In Malaysia, Danamodal was created precisely to provide equity to such strained financial institutions. Any such taxpayer equity infusion, however, would have to pass some litmus tests.
- First, it must only be considered if rescuing the institution is critical for overall financial stability.
- Second, such infusion cannot be a bailout for promoters and equity holders – they would first have to take an appropriate hit.
In the case of Malaysia, taxpayers did not face a loss from Danaharta and Danamodal. In fact, at 59 percent, their recovery against NPAs was quite creditable. The bad bank was also wound up in a time-bound manner, as envisaged.
Learnings From The Past
While the scale and import of the problem argue for putting taxpayer money at risk now, we cannot allow this cycle of ‘extend, pretend and bailout’ to continue.
Any intervention has to be accompanied by long-awaited reforms. Prime Minister Modi’s Tuesday speech is encouraging in this regard.
The recommendations of the 2014 PJ Nayak Committee must be implemented, if nothing else, to grant professional autonomy to public sector bankers, and to hold them truly accountable for their performance.
There is also the need for governance reform – across risk managers, auditors, boards, rating agencies, supervisors, regulators, and the bureaucracy.
We need reform of our debt markets, to improve their liquidity, depth, and functioning.
Finally, as argued earlier, real sector reforms and improvements in the overall investment climate will have to go hand in hand with any financial sector cleanup.
Murder On The Mumbai Express
There has to be accountability as well. Before casting the first stone, however, it is worth reflecting that few classes of stakeholders, if any, come out of this looking good.
Across commentators, analysts, investors, bankers, financiers, promoters, fund managers, regulators, rating agencies, auditors, the bureaucracy, politicians, and the government, we have all played our part in this ‘murder on the Mumbai Express’.
Alongside enforcing specific accountability, we also need a collective truth and reconciliation approach to introspect, learn, and correct for the future.
The Critical Challenge – Execution
Admittedly, the suggested solution set here—a bad bank, recapitalisation, and extensive reforms—will be anything but easy.
There will be no shortage of expert objections on legal, regulatory, moral and other grounds.
Perhaps there are alternative routes. But any alternative has to account for the scale of the problem and target the ultimate objective – making our financial services ecosystem fit to support our growth aspirations. Tinkering at the edges is simply not an option.
Ultimately, our political leadership will have to direct our legal experts, regulators, and bureaucrats to focus less on the objections, and instead find ways to make the chosen solution set work. Execution, as always, will be key.

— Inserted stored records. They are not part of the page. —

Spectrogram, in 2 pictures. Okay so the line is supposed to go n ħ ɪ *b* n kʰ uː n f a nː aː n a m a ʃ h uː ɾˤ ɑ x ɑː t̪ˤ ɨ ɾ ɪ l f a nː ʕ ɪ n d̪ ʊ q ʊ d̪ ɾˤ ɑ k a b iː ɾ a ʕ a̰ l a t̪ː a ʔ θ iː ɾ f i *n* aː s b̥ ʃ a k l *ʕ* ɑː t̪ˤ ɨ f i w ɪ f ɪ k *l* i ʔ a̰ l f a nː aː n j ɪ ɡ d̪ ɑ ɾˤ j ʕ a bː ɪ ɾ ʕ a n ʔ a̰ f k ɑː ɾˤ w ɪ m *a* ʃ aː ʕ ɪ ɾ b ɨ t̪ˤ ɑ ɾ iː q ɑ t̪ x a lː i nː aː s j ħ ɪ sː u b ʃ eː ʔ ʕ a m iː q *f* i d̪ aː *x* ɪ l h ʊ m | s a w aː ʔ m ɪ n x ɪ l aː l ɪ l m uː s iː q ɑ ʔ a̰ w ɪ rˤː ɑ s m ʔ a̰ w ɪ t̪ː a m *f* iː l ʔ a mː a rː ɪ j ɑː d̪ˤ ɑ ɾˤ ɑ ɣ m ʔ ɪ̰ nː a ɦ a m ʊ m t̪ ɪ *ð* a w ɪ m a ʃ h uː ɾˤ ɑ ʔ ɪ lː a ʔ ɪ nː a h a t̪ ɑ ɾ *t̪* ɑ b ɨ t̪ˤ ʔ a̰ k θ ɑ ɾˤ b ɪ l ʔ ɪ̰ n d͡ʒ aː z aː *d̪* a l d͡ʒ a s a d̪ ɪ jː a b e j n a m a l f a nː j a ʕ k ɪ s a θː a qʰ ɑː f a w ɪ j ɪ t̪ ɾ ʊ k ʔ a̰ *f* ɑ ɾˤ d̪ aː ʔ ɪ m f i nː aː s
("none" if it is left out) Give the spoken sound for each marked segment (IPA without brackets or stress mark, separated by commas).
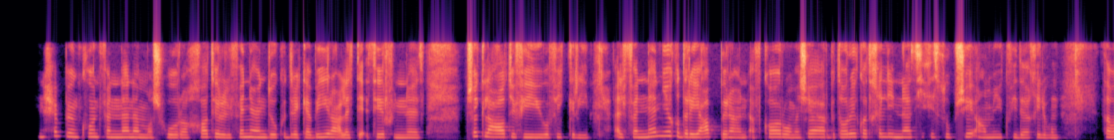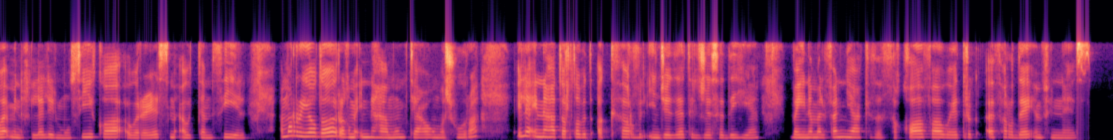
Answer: bː, nː, ʕ, ɾ, a, f, x, θ, ʕ, t̪, t̪, θ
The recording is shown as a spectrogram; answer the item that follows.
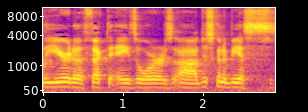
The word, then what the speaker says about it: Azores: thing we're watching is Rebecca Rebecca is another Azores storm you notice I got the word right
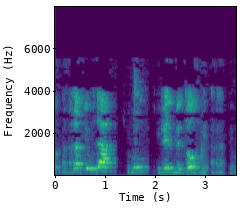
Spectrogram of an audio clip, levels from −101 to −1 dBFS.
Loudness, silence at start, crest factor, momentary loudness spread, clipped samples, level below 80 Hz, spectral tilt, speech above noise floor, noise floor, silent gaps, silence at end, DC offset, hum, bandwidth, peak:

Ananth Narayan is Associate Professor - Finance at SPJIMR. He was previously Standard Chartered Bank’s Regional Head of Financial Markets for ASEAN and South Asia.
The views expressed here are those of the author and do not necessarily represent the views of BloombergQuint or its editorial team.